Scrutinizing Bergdahl’s last e-mail to his parents before he allegedly fled his unit, John Cassidy doesn’t see the right’s preferred story about Bergdahl holding up:
Does this e-mail prove that Bergdahl was a deserter or even, as some right-wing commentators are suggesting, a traitor who aided and abetted the Taliban? No, it doesn’t. If anything, he sounds more like Captain Yossarian, the antic antihero of Joseph Heller’s “Catch 22”—who considers his superiors to be nuts and eventually goes AWOL—than Sergeant Brody, the double-dealing protagonist of “Homeland.” In his early twenties, engaged in a war on the other side of the world that many people, including his Commander-in-Chief, would ultimately decide was counterproductive, Bergdahl, seemingly, had had enough.
And that, for now, is about all we know. “As for the circumstances of his capture, when he is able to provide them, we’ll learn the facts,” General Martin Dempsey, the chairman of the Joint Chiefs of Staff, said in a statement on Tuesday. “Like any American, he is innocent until proven guilty.”
Also complicating the narrative is a military report from 2009 suggesting that Bergdahl was known to wander off:

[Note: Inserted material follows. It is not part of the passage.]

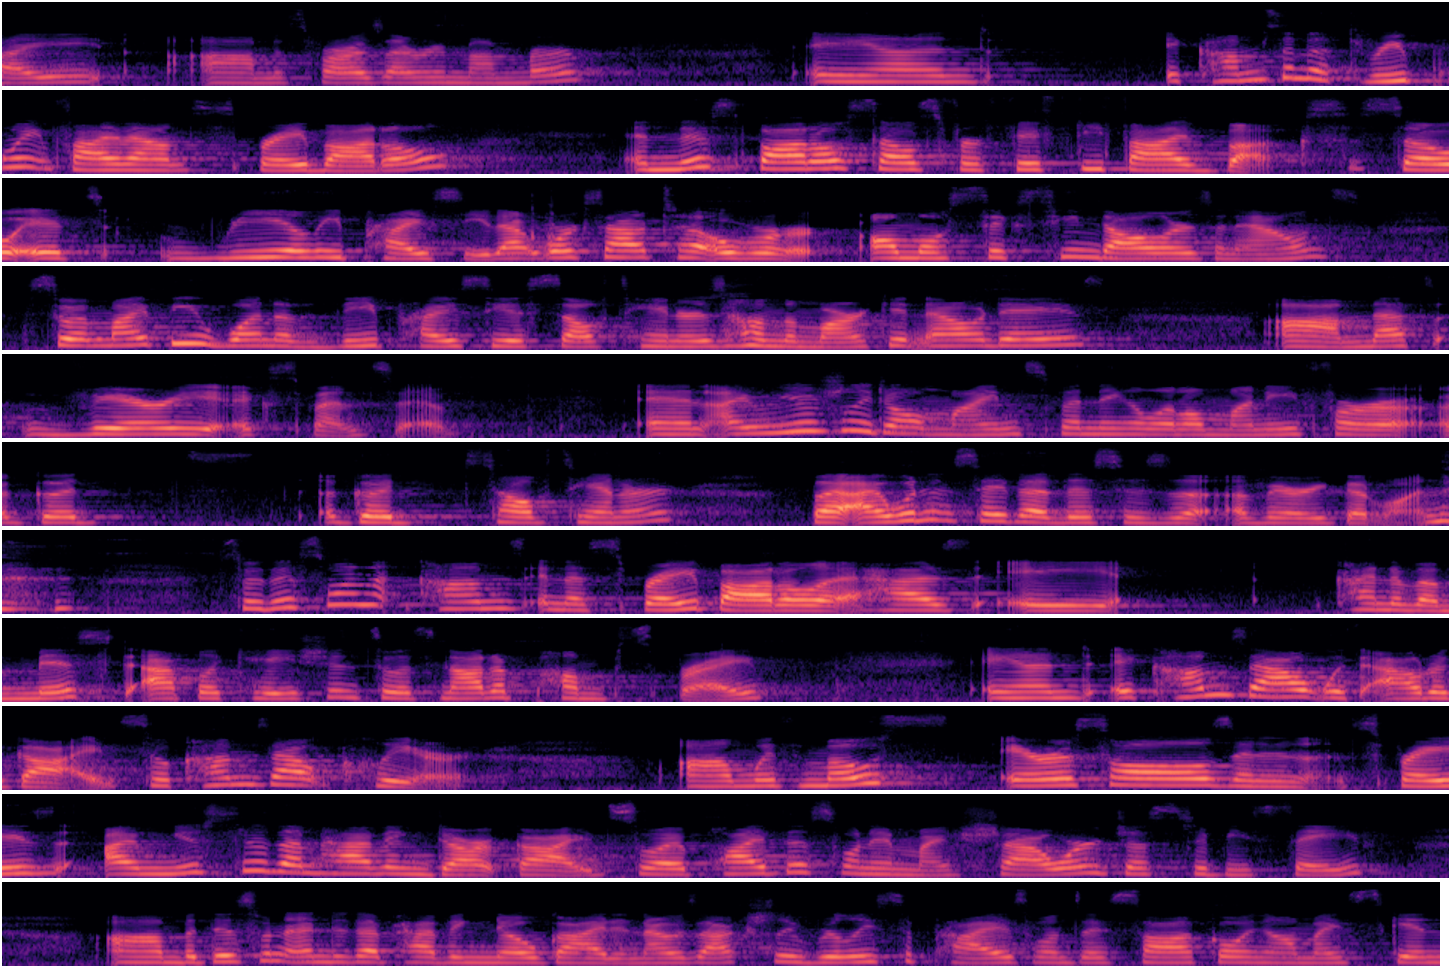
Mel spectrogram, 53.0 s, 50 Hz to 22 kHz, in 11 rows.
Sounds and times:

It happened both in Afghanistan and while he was training in California. The report concludes that Bergdahl was likely wandering around off-base the night he disappeared in June 2009, says the Times, which spoke to people briefed on the 35-page document.
As for whether the disappearance was due to carelessness resulting in capture or willful desertion, the report doesn’t say. It does, however, lend credence to the former theory, criticizing lax security and poor discipline among Bergdahl’s unit that would allow his tendencies to wander to go unchecked. Perhaps most significantly, the report makes no mention of the letter Bergdahl reportedly left in his tent announcing his desertion. Nor does it corroborate claims from Bergdahl’s former squadmates that he was making radio calls trying to get in touch with the Taliban.
Tuccille sympathizes with Bergdahl, arguing that it should have been easier for him to leave the Army when he became disillusioned with the mission in Afghanistan:
American troops have engaged in continuous war in Afghanistan since 2001, so nobody can claim that they don’t know that military service might require actual military service. Then again, military recruiters focus on the young not just because they’re physically fit, but also because they have little perspective on what they’re getting themselves into. More than a few studies have found that recruiters tend to be a bit shaky on the details and potential consequences of enlisting—a choice that, at least potentially, locks enlistees into a situation with high stakes.
Even in the age of the Internet and non-stop news cycles, concepts like combat, injury, and death can be abstract concepts for an 18-year-old. So if Bowe Bergdahl decided that the bill of goods he was sold didn’t live up to the advertising—especially if he began to have moral qualms about his duties—I’m pretty sympathetic.